“When your product is in high demand, marketing is easy and can be a function that’s neglected in a company’s development strategy. But when volumes start growing rapidly and are not matched by strategic marketing, prices can fall through the floor as sellers sit with too much product and nowhere to go. The key to maintaining sustainability is to grow demand with supply. This means we have to work harder than ever to spot market trends. We also need to develop new products and find innovative ways to sell nuts much faster.”
Market trends over the past five years indicate that macadamia products are ideally positioned to capitalise on the plant-based protein movement. Macadamia nut milk, butter and cheese cater for people who are lactose-intolerant. With much growth expected in this market segment, there are a host of opportunities for macadamias.
Macadamias have gained a reputation as the ‘queen’ of nuts, not only because of the higher prices they fetch, but for their buttery, luxurious flavour. Price aside, no consumer wants a bad eating experience, and as concerns over increasing pest loads in orchards grow, so too do concerns that farmers will be producing a poorer-quality crop.
“Six years ago, demand for macadamias outstripped supply,” recalls Van Rooyen.
“[So] nuts of varying quality could still find a market at a decent price. In today’s market, quality is paramount and, what’s more, it means different things to different consumers. To some, it means that the nuts have been farmed organically. To others, it means that the carbon footprint is low, while others just want a good eating experience.
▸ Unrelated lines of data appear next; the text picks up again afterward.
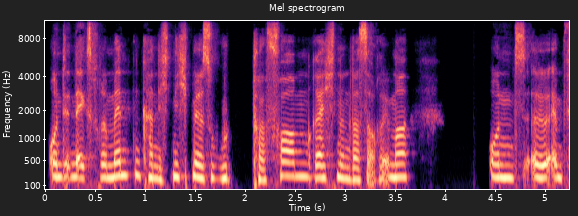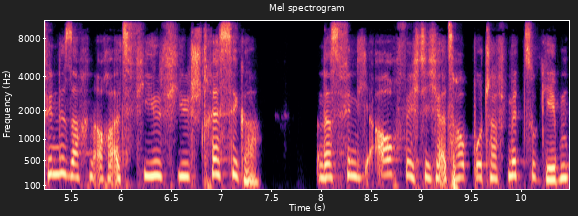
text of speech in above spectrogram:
und in Experimenten kann ich nicht mehr so gut performen, rechnen, was auch immer. Und äh, empfinde Sachen auch als viel, viel stressiger. Und das finde ich auch wichtig als Hauptbotschaft mitzugeben.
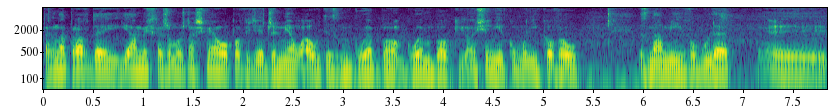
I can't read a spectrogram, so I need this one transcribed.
Tak naprawdę ja myślę, że można śmiało powiedzieć, że miał autyzm głębo- głęboki. On się nie komunikował z nami w ogóle, y,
Farmers and processors need to bear all this in mind when considering the macadamia nut market of the future.”
Farming and processing macadamias require skill and investment in technology to meet these needs. This includes colour sorters, pasteurisation technology and factory flow systems to ensure that the nuts are handled with care. It also means an expansion of services in the areas where macadamias are farmed, hence Marquis Macadamias’ investment in Pongola.
“Growers require access to experts on the ground to assist with technical advice for maximising profits and increasing sustainability,” says Van Rooyen.
“It takes a high level of sophistication to get new products off the ground. Those who source ingredients want to know that nuts have been farmed and processed responsibly, ethically and safely. The more uniform and consistent the nuts, the easier it will be to create the confidence needed for product development. Farmers need to pay more attention to quality, because if buyers have more choice, quality nuts will always sell themselves, even if there are large volumes on the market.”